…Netanyahu thunderously warns that Jerusalem is Israel’s capital, that never will a single Palestinian refugee be allowed to return, that Israel is a Jewish state, and that whatever Tel Aviv calls “security” must be treated as non-negotiable. Given these predispositions, combined with the disparities in bargaining power between the parties, as well as the one-sided hegemonic role of the United States, who but a fool could think that a just peace could emerge from the such a deformed pattern of geopolitical diplomacy?
…Patrice Paoli informed POL Minister
Counselor June 18 that Israeli Defense Minister Ehud Barak
told French officials in Paris June 15 that the Israelis have
a “secret accord” with the USG to continue the “natural
growth” of Israeli settlements in the West Bank. Paoli noted
that the French anticipate strong Israeli resistance to USG
pressure on this issue. He asked whether the USG has
considered how to adapt to possible Israeli responses: “How
will you react to Israeli reactions to your pressure?” He
claimed that “the credibility of President Obama will be
judged on the issue of settlements.” MFA DAS Ludovic
Pouille, who also attended the meeting, underlined this
point: “Arabs are saying progress on settlements is crucial.
Saudi Arabia and Egypt seem obsessed with the settlements
issue; they won’t even enter the game without progress on
settlements.” Paoli added that “negotiations can wait until
the fall, but steps forward cannot wait until then.” Both
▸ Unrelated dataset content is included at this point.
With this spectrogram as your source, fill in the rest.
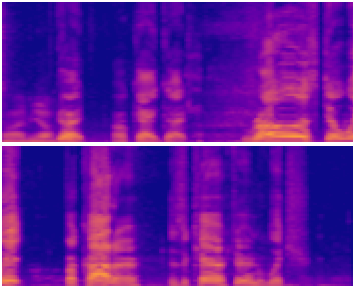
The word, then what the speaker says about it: Rose DeWitt Bukater: Which film features the character Rose DeWitt Bukater?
diplomats emphasized the need to build confidence measures on
the ground now.
¶2. (S/NF) In stressing the energy with which the GOF plans
to approach the peace process, Paoli said that France will
not wait until all 27 EU members are in agreement before
pressing ahead with their support of USG efforts. Pouille
said the French can play an important role on “two key
issues”: working toward a settlements freeze and monitoring
the implementation of an eventual agreement. By leaning on
other countries in the European Union and within the Quartet
to bring their resources to bear (“their diplomatic presence,
their networks”), Paoli said that France hopes to contribute
to pressing the parties forward as quickly as possible.
Pouille stressed monitoring in particular, which he described
as “a big hole at the Annapolis conference.” He argued that
“the US cannot be the only judge” of progress.
¶3. (S/NF) Paoli explained that President Sarkozy will have
three messages to convey to Israeli Prime Minister Netanyahu
when they meet in Paris on June 24:
— “You think you’ve got time, but you don’t.”
— “You think you have an alternative solution, but you
— “You think you’re stronger than the Palestinians, but
Paoli said that Sarkozy will stress that “there is a single
door and it is imperative to move through it now.” Paoli and
Pouille both expressed disappointment with the reservations
contained in Netanyahu’s June 14 speech, but noted that it
nonetheless reflected significant movement in the Likud
position regarding a Palestinian state. “It’s not easy to
reverse a campaign promise two months after the campaign,”
Paoli observed. They also said that President Obama’s
address in Cairo was extremely well received in France and in
the Arab world. “It was a speech, though, and it was a
received as a speech,” Pouille said. “The reaction in the
Arab world was: ‘Now do it.'”
Now do it…?